Not since former Fox chairman Kevin Reilly proclaimed in 2014 that the network was abandoning pilot season has there been so much interest in Fox’s pilot and series pickup decisions, in light of the broadcast net’s pending separation from its top supplier, 20th Century Fox TV, as part of the proposed Disney-Fox deal.
“It is going to be a regular pilot season,” Fox Entertainment president Michael Thorn told Deadline, echoing the comments made by his bosses, Fox chairmen Dana Walden and Gary Newman, on the TCA stage earlier today. “We have already started to discuss a couple of scripts.”
One of them is a multi-camera family comedy written by It’s Always Sunny in Philadelphia’s Rob McElhenney and Rob Rosell. The project from 20th TV already has hired a casting director, and a search is underway for an actress to play the lead female character. “There is no offer yet, but I expect to have one very soon so we get a jump on casting,” Thorn said.

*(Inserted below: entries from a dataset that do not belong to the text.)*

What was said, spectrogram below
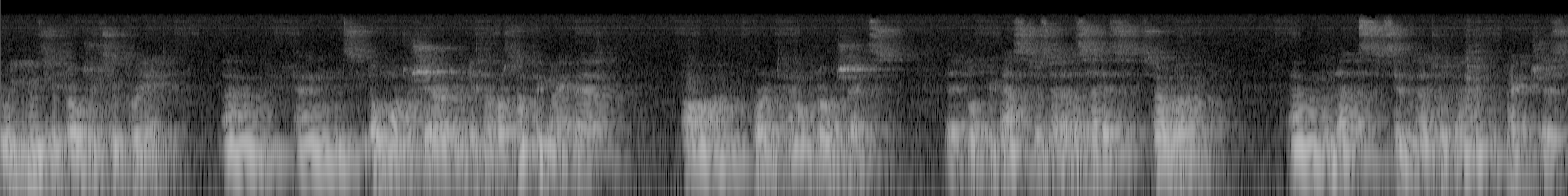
reuse your projects you create, um, and don't want to share it on GitHub or something like that, or for internal projects, it would be best to set up a Satis server um, that's similar to the Packagist,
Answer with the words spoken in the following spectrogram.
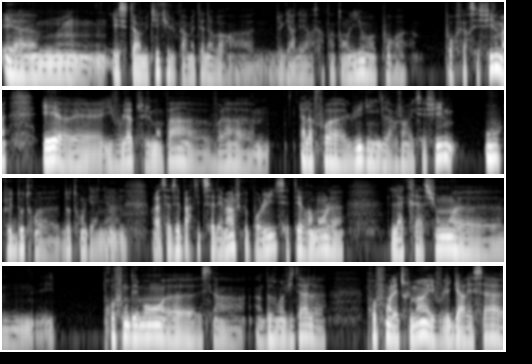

The Rosell/McElhenny comedy was bought as a pitch with a big pilot production commitment and had been expected to go to pilot. It would be Fox’s second multi-camera comedy pilot, along with Cool Kids, which has been shot and is expected to be delivered next week. Both hail from Sunny’s Charlie Day, McElhenney and Glenn Howerton.
“There is another multi-camera project we are really passionate about, it’s from Jerrod Carmichael and starring Lil Rel Howrey,” Thorn said. Written/executive produced by Josh Rabinowitz & Kevin Barnett and Howrey, the untitled comedy centers on Lil Rel, a prideful, self-made success who tries to rebuild his life post-divorce as a long-distance single father.
Multi-camera comedies are a priority for Fox, which abandoned the multi-cam space a couple of years ago. “I believe in them, we all believe in them, and to find one that has a signature Fox bold character at the center would be great,” Thorn said.
Fox is expected to pick up the same number of pilots as last year — about six comedies and six dramas, not including off-cycle fantasy drama pilot Passage, which is eyeing reshoots.
“It’s business as usual,” Thorn said, repeating a line Walden and Newman used multiple times doing Fox’s executive session when asked about the impact of the pending Disney acquisition of Fox assets, including 20th TV.
Because selling started very late this season, Thorn expects pilot orders to be done at the end of January. The bulk of Fox’s development is from sister studio 20th TV, and that should carry over to the network’s pilots, Thorn said, despite the fact that the network and studio are headed for separation once the Disney deal is completed. There are also a few outside projects Fox brass have been high on, including dramas from Warner Bros. TV, Sony TV and Universal TV.
Ownership won’t play a role in the pilot pickup decisions, Thorn said. “We are going to go for the best comedies and best dramas,” he said.